THE SUBTLE ART OF GIVING A ****
It's Monday morning as I write this, some nine days from one of the more insipid All Black performances, and my headline feed tells me that debate has now shifted to whether captain Sam Cane really meant what he said when he said what he said about some fans saying what they were saying.
Part of me wants to stand up and cheer. Seriously. This is one of New Zealand Rugby's greatest accidental triumphs.
For years rugby as a sport here has singularly failed to generate anything like a robust conversation that carries the week. This failure is due mostly to the national body's communications department being terrified by negative publicity and the rage that would provoke in their seniors.

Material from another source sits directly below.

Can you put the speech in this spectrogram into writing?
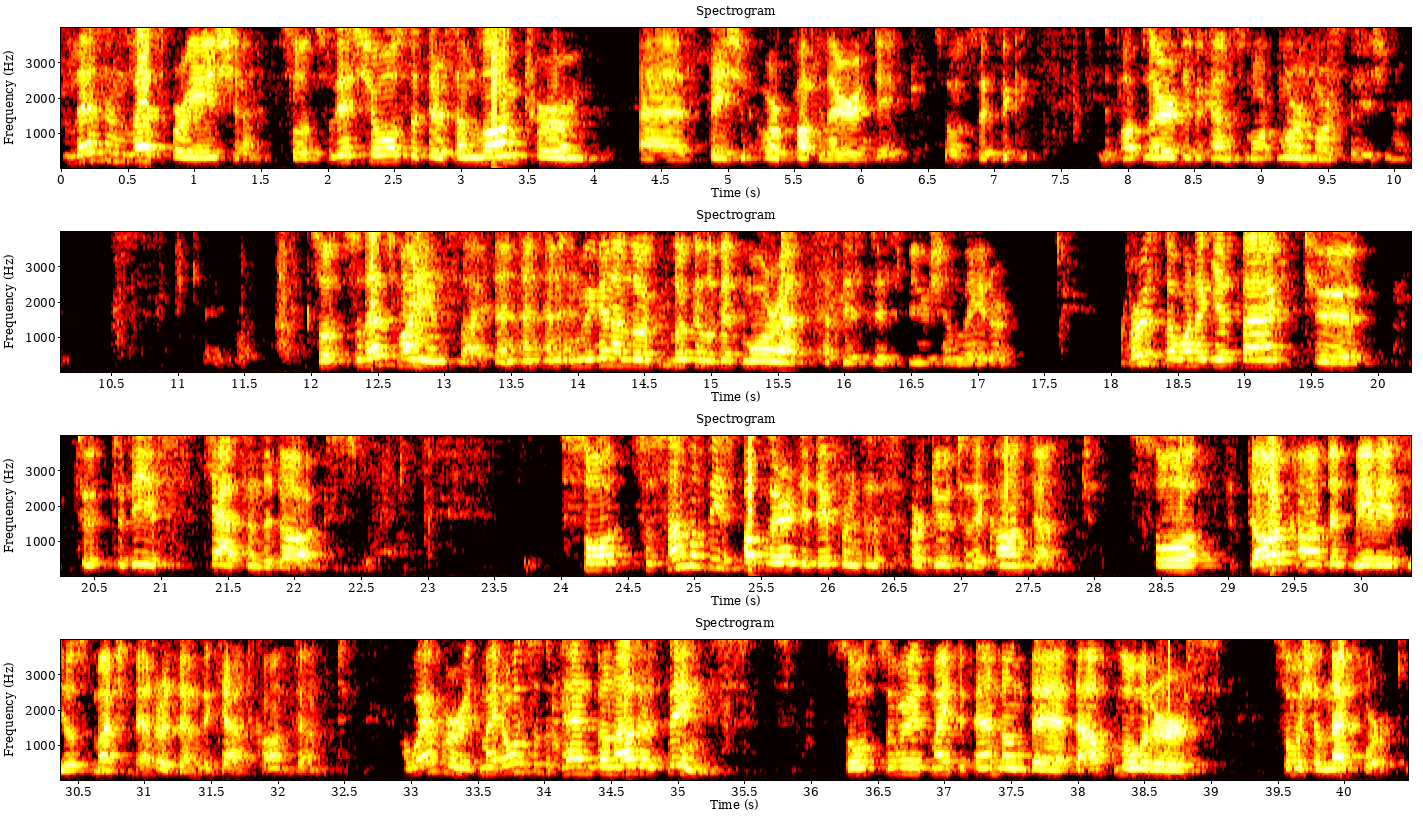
less and less variation. So, so this shows that there's some long-term uh, station or popularity. So, so the popularity becomes more, more and more stationary. So, so that's one insight, and, and, and we're going to look, look a little bit more at, at this distribution later. First, I want to get back to, to, to these cats and the dogs. So, so some of these popularity differences are due to the content. So the dog content maybe is just much better than the cat content. However, it might also depend on other things. So, so it might depend on the, the uploader's social network.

From laughably inane post-match press conferences to pointlessly bland pre-match press "opportunities", no sports body has done it worse anywhere in the world, leaving it up to media to try to drive fan engagement through paint-by-numbers panel shows and opinion columns that inevitably circle back to well-worn themes.
If you want rugby's attitude to large chunks of its stakeholders crystallised in a single quote, take Steve Hansen's following the World Cup exit and his standing down: "One thing I'll promise – you guys need to hear this so you don't come bothering – is I won't be talking about what they should be doing or how they should be doing it. If you ring me and ask me that, it won't be a very good conversation."
This faux loyalty to the "brand" is actually contempt for the sport and those who watch it with far less discerning eyes than the guy who was in charge of the greatest World Cup campaign in history and who has forgotten more rugby knowledge than a roomful of critics will ever accrue.
Hansen knows a lot about rugby and clearly, as Cane so artfully pointed out, they're the sort of people real rugby folk prefer. So why stay quiet? Who are you actually helping, Steve?
My initial thought upon hearing Cane dismiss the rugby acumen of the most virulent All Blacks critics was to question his wisdom for articulating out loud what the players and coaches all think.
Couldn't have been more wrong. It's late November, the cricket is about to start and all we're talking about is the All Black skipper.
Give the man the Kel Tremain already.
Have to confess to being unaware of the Magnus Olsson Prize but our resident sailing genius has won it.
The thing that stood out for me, however, when I read the puff that comes with the award, is that Burling is still just 29.
It's easy to forget how young he is when he's already got a sailing CV matched only by Russell Coutts and Vasco da Gama.
It feels a bit churlish to label them losers after drawing with a team that beat the All Blacks, but the Wallabies had that in the bag but loosened the knot.
Again, it feels a bit presumptuous to say this with every team on six points, but they've probably thrown away the Rugby Championship by conceding those late penalties.
Most expect a) an All Black response and b) the lack of conditioning to catch up with Argentina and, if that happens, a bonus-point win would effectively secure the championship for New Zealand.
This doesn't bode well: four New Zealand A wickets across 125 overs in Queenstown. No bowler took more than a single wicket in the high-scoring draw.
Better batsmen await them in the two-test series starting in Hamilton in the first week of December. Their best hope? The curators prepare typical pre-Christmas green-tops and they win two tosses.
Crying in sport has received a lot of attention in the last few weeks. As someone who sits between Keith Quinn's stoic boomers and emotional millennials, have you ever cried as a fan or player? Marc C, Dunedin
I'm almost scared to lay my cards on the table here but the truth is the weirdest things set me off and the things you'd expect to move me as a New Zealander… usually don't.
I've watched the documentary "Hillsborough" a few times and each time must have been right in the heart of hay-fever season because I've had extremely sensitive eyes. As a result I tend to get quite emotional about Liverpool results, even though I wouldn't consider myself a fanatic by any stretch.
I've never cried after an All Blacks or Black Caps loss or victory, as far as I can recall. I might have felt wretched if I hadn't fallen asleep during the closing stages of the 2019 Cricket World Cup final but I woke to my phone going crazy so knew the result by the time I rewound and watched the devastating finale. I felt gutted for the team, but not tearful.
Probably the closest I've come to tears in a New Zealand sports sense is the women's individual pursuit at the Athens Olympics. When Sarah Ulmer stopped her bike having shattered the world record and won gold, she was directly in front of the press tribune.
Watching her try to gulp in enough air to pay off all oxygen she'd spent on the track was one of those "you'll-never-forget-how-lucky-you-are-to-be-where-you-are-now" moments.
In closing though Marc, if you feel like having a good bawl over a sports result, you go for it. It can be good for the soul.
A nice little US Masters montage to make all weekend hackers feel better about themselves. My personal favourite: Phil Mickelsen's putt that ends up four times further from the hole than when it started.
The selectors could pull a dick move and not pick him, but all eyes should be on Eden Park this week as Devon Conway scores the first runs in what many good judges believe will be a prolific career for New Zealand. If he doesn't play or, worse, gets a duck… my bad. New Zealand v West Indies, 7pm Friday, Spark Sport and TV One.